The average daytime temperatures in the Gulf during summer months often exceeds 40°C with temperatures sometimes climbing to 55°C at over 80% humidity. All Gulf states apply a summer midday work ban that prohibits employers from continuing outdoor work during pre-defined times and months.
Qatar's 2021 legislation goes further, at least on paper, as it prohibits any outdoor work when the Wet Bulb Globe Temperature (WBGT) rises beyond 32.1°C.
Wet bulb temperature, the threshold temperature for what a healthy person can endure for several hours is estimated to be around 30°C and 31°C in warm humid environments.
While enforcement gaps remain, the 2021 Qatari legislation is a positive foundation because the wet-bulb temperature is a more accurate tool for monitoring heat stress risks, states HRW.
Other Gulf countries should adopt similar legislation because midday work bans have failed to protect workers.
“At work [in Qatar], we had to pour out sweat from our shoes,” says one former construction worker. “Our socks and t-shirts would become so soaked that we had to wring them out multiple times a day.”
Multiple studies focusing on heat exposure risks in Gulf states found a strong correlation between heat stress and deaths due to cardiovascular problems and indicated that extremely hot days are associated with higher mortality risk, with migrant workers disproportionately exposed.
A study in Kuwait has found a substantial increase in the risk of occupational injuries associated with extremely hot temperatures despite the midday work ban.
Another study found that the highest heat intensity for workers in Saudi Arabia was from 9AM to noon, while the ban is in effect between noon and 3PM.
Says a UAE returnee: “While the company never tried to make us work during the summer afternoons, people would still fall ill or faint earlier in the mornings, between 10AM and 12 noon.”
Adds another: “[Even] excluding these three hours… the air is as hot as fire.”
Climate change has further exacerbated the problem. According to the United Nations Intergovernmental Panel on Climate Change, the Gulf’s ‘extreme wet-bulb temperatures are expected to approach, and possibly exceed, the physiological threshold for human adaptability (35°C).’
Governments have also failed to enforce the inadequate heat protections they have in place. Many workers said their companies violated the rules partially or fully.
“Sometimes the employer made us continue the work [during summer ban hours] secretly. In such cases, we used to deploy some workers to guard if someone from the government or inspection department came,” says another UAE returnee.
Ironically, Gulf countries where migrant workers are exposed to heat stress are the world’s biggest exporters of fossil fuels and are major contributors to climate change. The hotter it gets the more air conditioners are used, and these are powered by fossil-fueled thermal power plants.
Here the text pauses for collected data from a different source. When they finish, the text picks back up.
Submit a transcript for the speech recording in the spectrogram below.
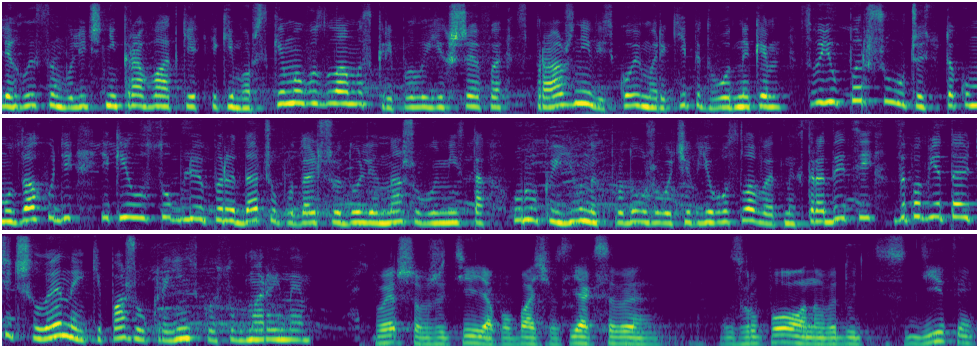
лягли символічні краватки, які морськими вузлами скріпили їх шефи, справжні військові моряки-підводники. Свою першу участь у такому заході, який уособлює передачу подальшої долі нашого міста у руки юних продовжувачів його славетних традицій, запам'ятають і члени екіпажу української субмарини. Вперше в житті я побачив, як себе згруповано ведуть діти,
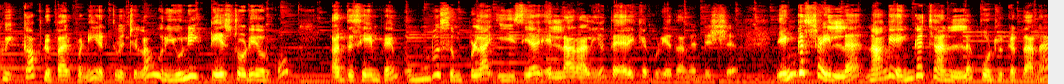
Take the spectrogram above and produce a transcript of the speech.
குவிக்காக ப்ரிப்பேர் பண்ணி எடுத்து வச்சிடலாம். ஒரு யூனிக் டேஸ்டோடையும் இருக்கும். அட் த சேம் டைம் ரொம்ப சிம்பிளாக ஈஸியாக எல்லாராலையும் தயாரிக்கக்கூடியதான டிஷ்ஷு எங்கள் ஸ்டைலில் நாங்கள் எங்கள் சேனலில் போட்டிருக்கிறதான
“One day I fainted at work,” a worker in Saudi Arabia said. “Colleagues took me to the resting room … and poured water on my head. Within minutes I was conscious. I rested for a while and started working again because my colleagues told me this is very common.”
And yet, workers continue working because the alternative is no income. Self-pacing and maintaining work-rest schedules are useful heat mitigation strategies but it is nearly impossible under abusive supervisors or in time-bound employment projects.
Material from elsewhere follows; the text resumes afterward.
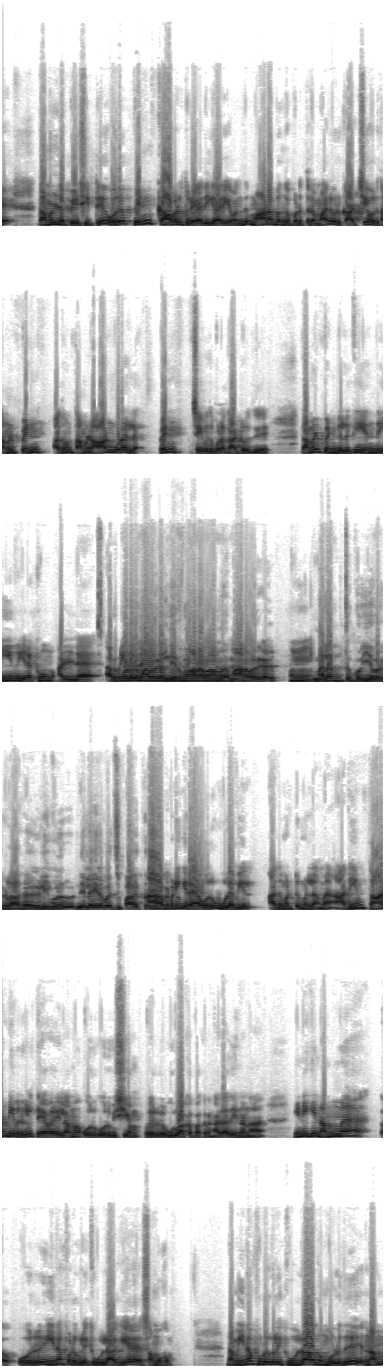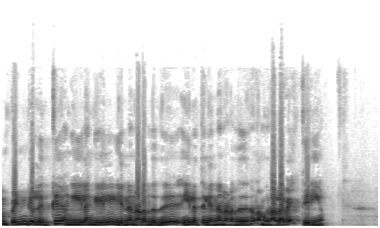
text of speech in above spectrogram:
தமிழ்ல பேசிட்டு ஒரு பெண் காவல்துறை அதிகாரியை வந்து மானபங்கப்படுத்துற மாதிரி ஒரு காட்சியை ஒரு தமிழ் பெண் அதுவும் தமிழ் ஆண் கூட இல்லை பெண் செய்வது போல காட்டுவது. தமிழ் பெண்களுக்கு எந்த ஈவு இரக்கமும் அல்ல அப்படிங்கிறது அவர்கள் நிர்மாணமான மாணவர்கள். மலத்துக்குரியவர்களாக இழிவு நிலையில வச்சு பார்க்கிறாங்க அப்படிங்கிற ஒரு உளவியல். அது மட்டும் இல்லாம அதையும் தாண்டி இவர்கள் தேவையில்லாம ஒரு ஒரு விஷயம் உருவாக்க பாக்குறாங்க அதாவது என்னன்னா இன்னைக்கு நம்ம ஒரு இனப்படுகொலைக்கு உள்ளாகிய சமூகம். நம்ம இனப்படுகொலைக்கு உள்ளாகும் பொழுது நம் பெண்களுக்கு அங்க இலங்கையில் என்ன நடந்தது ஈழத்தில் என்ன நடந்ததுன்னு நமக்கு நல்லாவே தெரியும்.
Meanwhile, deaths not attributed to work-related causes, which exclude adverse health outcomes attributed to heat exposure, are not eligible for compensation under labour laws in the Gulf, and life insurance seldom covers deaths described as ‘acute heart failure due to natural death.’
Says Michael Page: “To knowingly put migrant workers in harm's way without substantial protections from heat is inhumane, and Gulf states need to act with urgency ahead of the scorching summer to address these problems.”